A patient was struggling for her life. She was weak and barely aware of what was going on after several emergency surgeries. She said just one or two words at a time and could not keep her eyes open for more than a few minutes.
The patient’s daughter was by her side every day, praying for a miracle. Christmas was coming, and it seemed it might be her last. Would she be aware enough to celebrate with family?
On a busy Saturday morning, the woman hardly woke up as a physical therapist stretched her limbs and doctors evaluated her progress. Her nurse chatted away as she completed her routine. She hoped to get a smile or twinkle from her patient, who listened but was mostly unresponsive.
Then came our Christmas gift. Carolers arrived at the hospital to sing to patients and staff. Their voices filled our unit. As we stood outside the patient’s room to watch the carolers, a movement caught my eye. Our patient lifted her hand, and her eyes were wide open and glistening as a smile stretched across her face.
“Look!” I said. Life filled the cheeks of our sweet patient. Her nurse went to her and asked if she enjoyed the songs. The patient spoke of a childhood memory of carolers coming to her house. She asked if she could get up and sit in the chair.

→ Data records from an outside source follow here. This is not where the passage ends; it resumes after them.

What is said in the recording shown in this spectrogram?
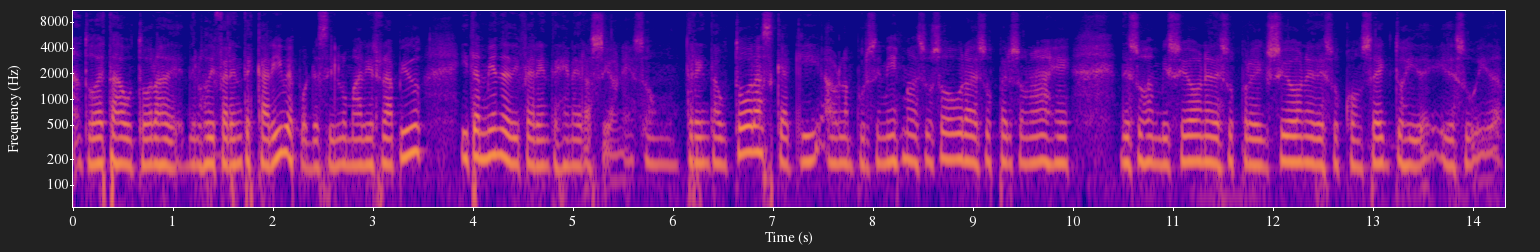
a todas estas autoras de, los diferentes Caribes, por decirlo más y rápido, y también de diferentes generaciones. Son 30 autoras que aquí hablan por sí mismas de sus obras, de sus personajes, de sus ambiciones, de sus proyecciones, de sus conceptos y de su vida.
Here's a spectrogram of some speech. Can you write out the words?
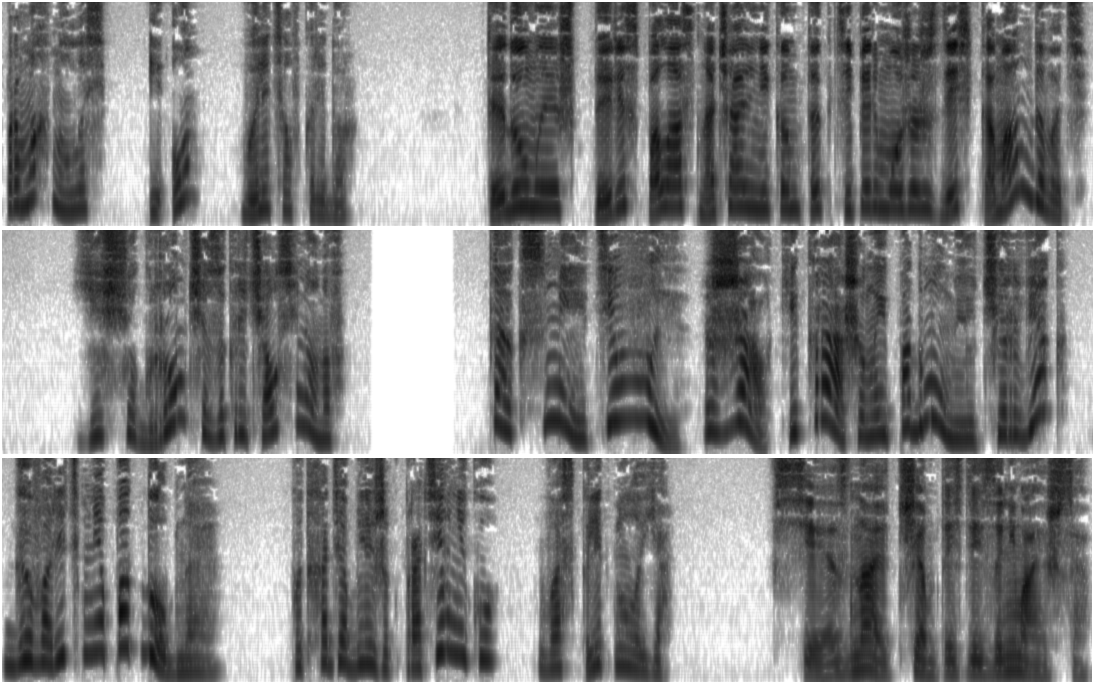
промахнулась, и он вылетел в коридор. «Ты думаешь, переспала с начальником, так теперь можешь здесь командовать?» Еще громче закричал Семенов. «Как смеете вы, жалкий, крашеный под мумию червяк, говорить мне подобное?» Подходя ближе к противнику, воскликнула я. «Все знают, чем ты здесь занимаешься».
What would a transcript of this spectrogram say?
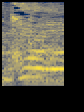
grow.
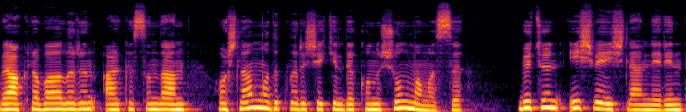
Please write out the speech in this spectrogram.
ve akrabaların arkasından hoşlanmadıkları şekilde konuşulmaması, bütün iş ve işlemlerin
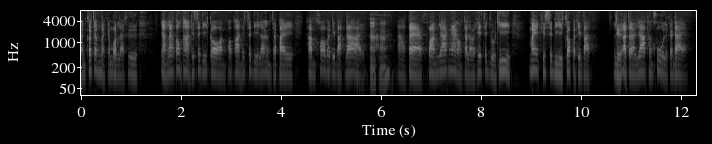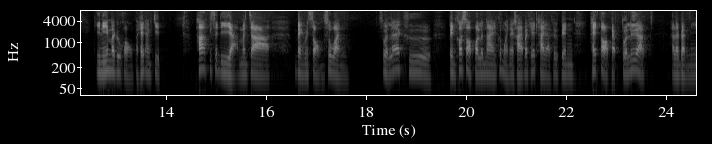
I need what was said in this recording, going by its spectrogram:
มันก็จะเหมือนกันหมดแหละคือ อย่างแรกต้องผ่านทฤษฎีก่อนพอผ่านทฤษฎีแล้วถึงจะไปทำข้อปฏิบัติได้อ่าฮะอ่าแต่ความยากง่ายของแต่ละประเทศจะอยู่ที่ไม่ทฤษฎีก็ปฏิบัติ หรืออาจจะยากทั้งคู่เลยก็ได้ ทีนี้มาดูของประเทศอังกฤษ ภาคทฤษฎีอะมันจะแบ่งเป็นสองส่วน ส่วนแรกคือเป็นข้อสอบปรนัยก็เหมือนคล้ายๆประเทศไทยอะคือเป็นให้ตอบแบบตัวเลือก อะไรแบบนี้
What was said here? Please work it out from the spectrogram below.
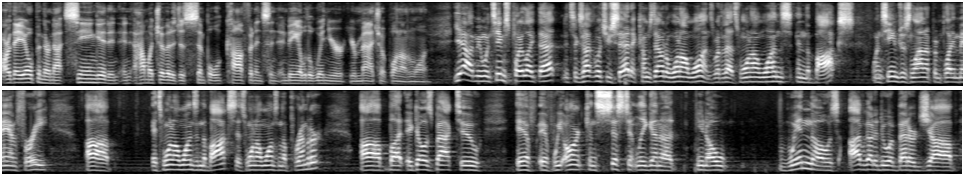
Are they open? They're not seeing it, and, and how much of it is just simple confidence in being able to win your, your matchup one-on-one? Yeah, I mean, when teams play like that, it's exactly what you said. It comes down to one on ones, whether that's one on ones in the box, when teams just line up and play man free. Uh, it's one on ones in the box, it's one on ones in the perimeter. Uh, but it goes back to if, if we aren't consistently going to, you know, win those, I've got to do a better job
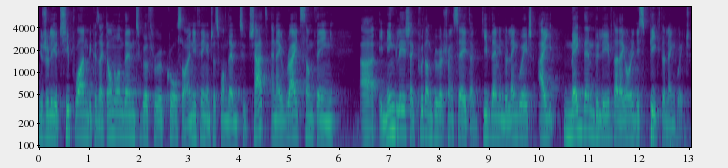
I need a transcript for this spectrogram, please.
usually a cheap one, because I don't want them to go through a course or anything. I just want them to chat, and I write something uh, in English. I put on Google Translate. I give them in the language. I make them believe that I already speak the language.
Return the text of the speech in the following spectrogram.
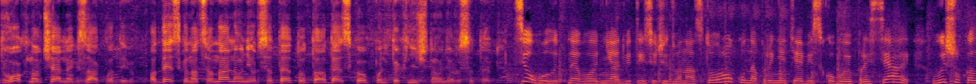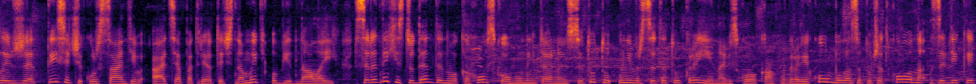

We were speechless and delighted.
Our patient improved so dramatically in that single moment that it had to be God. During the next several days, she continued to gain strength. All who cared for her were amazed. Although she was still in the hospital, she was able to enjoy the company of her family on Christmas Day.
I feel blessed to have witnessed her recovery. I pray every day to make a difference, and when God makes the difference, I am humbled. I am proud and am grateful to be a nurse, my vocation.
Submitted by Leah Harrington